**Exercise details**
Given the records underneath, please repeat exactly the lines from the line with "Mel spectrogram of a recording, levels" through the line with "Spectrograms of 2", passing over any picture.

**Information supplied**
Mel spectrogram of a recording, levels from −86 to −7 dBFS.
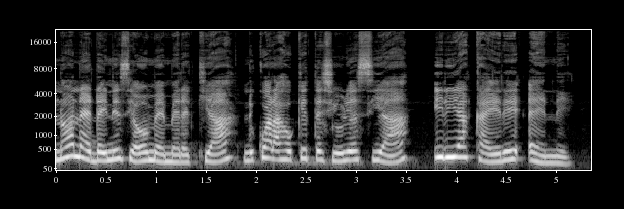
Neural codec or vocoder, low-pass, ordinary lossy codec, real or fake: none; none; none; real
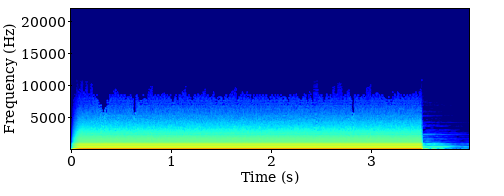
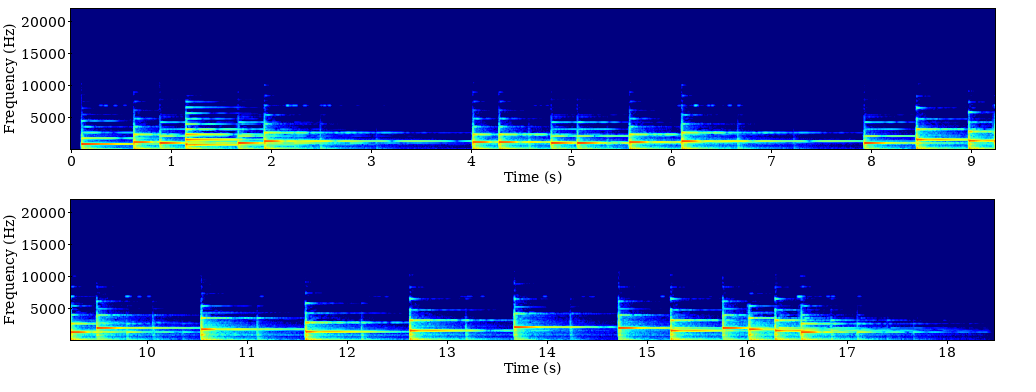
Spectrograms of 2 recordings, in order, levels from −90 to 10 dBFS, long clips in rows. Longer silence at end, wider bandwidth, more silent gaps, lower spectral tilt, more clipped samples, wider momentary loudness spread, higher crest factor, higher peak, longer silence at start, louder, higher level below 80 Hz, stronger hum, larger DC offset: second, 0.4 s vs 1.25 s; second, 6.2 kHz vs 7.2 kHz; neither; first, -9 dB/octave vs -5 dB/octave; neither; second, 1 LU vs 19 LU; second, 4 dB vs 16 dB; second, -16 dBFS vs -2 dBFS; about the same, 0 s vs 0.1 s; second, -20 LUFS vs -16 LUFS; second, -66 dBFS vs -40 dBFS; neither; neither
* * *
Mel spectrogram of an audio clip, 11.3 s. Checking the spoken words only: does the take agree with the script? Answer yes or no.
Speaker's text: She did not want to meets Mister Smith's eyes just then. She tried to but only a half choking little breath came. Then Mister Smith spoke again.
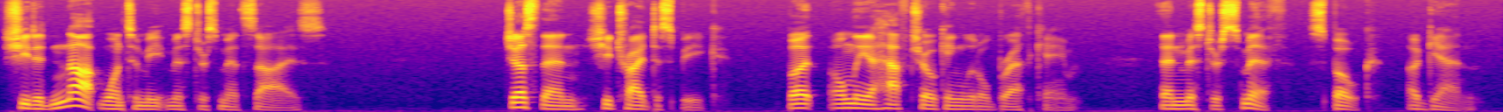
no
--
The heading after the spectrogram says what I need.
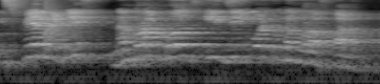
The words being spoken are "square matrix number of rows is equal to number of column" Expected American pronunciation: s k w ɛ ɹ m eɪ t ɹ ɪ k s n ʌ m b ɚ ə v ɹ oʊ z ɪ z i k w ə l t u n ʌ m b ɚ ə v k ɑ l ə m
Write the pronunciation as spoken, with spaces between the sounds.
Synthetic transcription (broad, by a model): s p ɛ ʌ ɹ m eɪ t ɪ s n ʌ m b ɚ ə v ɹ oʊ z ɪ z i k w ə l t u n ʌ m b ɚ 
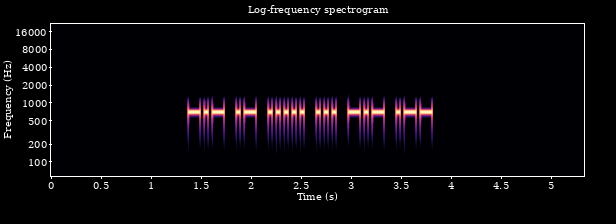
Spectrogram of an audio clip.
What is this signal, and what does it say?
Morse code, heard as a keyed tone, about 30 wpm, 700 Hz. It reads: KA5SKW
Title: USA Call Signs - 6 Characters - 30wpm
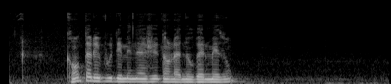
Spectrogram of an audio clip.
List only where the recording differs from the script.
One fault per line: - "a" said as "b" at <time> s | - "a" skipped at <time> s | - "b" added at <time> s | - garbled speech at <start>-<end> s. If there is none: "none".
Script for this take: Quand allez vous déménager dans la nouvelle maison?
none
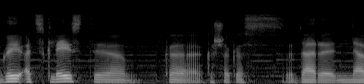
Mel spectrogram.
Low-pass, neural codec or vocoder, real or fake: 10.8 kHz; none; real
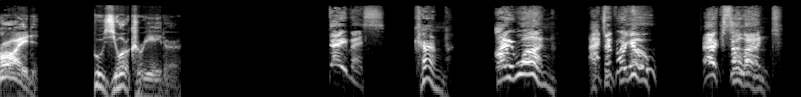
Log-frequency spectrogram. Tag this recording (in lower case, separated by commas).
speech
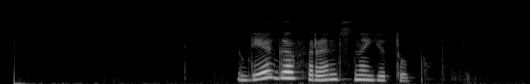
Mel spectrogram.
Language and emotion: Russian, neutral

**Finished exercise**
Mel spectrogram of a recording, levels from −86 to −7 dBFS.
Neural codec or vocoder, low-pass, ordinary lossy codec, real or fake: none; none; none; real
Spectrograms of 2 recordings, in order, levels from −90 to 10 dBFS, long clips in rows. Longer silence at end, wider bandwidth, more silent gaps, lower spectral tilt, more clipped samples, wider momentary loudness spread, higher crest factor, higher peak, longer silence at start, louder, higher level below 80 Hz, stronger hum, larger DC offset: second, 0.4 s vs 1.25 s; second, 6.2 kHz vs 7.2 kHz; neither; first, -9 dB/octave vs -5 dB/octave; neither; second, 1 LU vs 19 LU; second, 4 dB vs 16 dB; second, -16 dBFS vs -2 dBFS; about the same, 0 s vs 0.1 s; second, -20 LUFS vs -16 LUFS; second, -66 dBFS vs -40 dBFS; neither; neither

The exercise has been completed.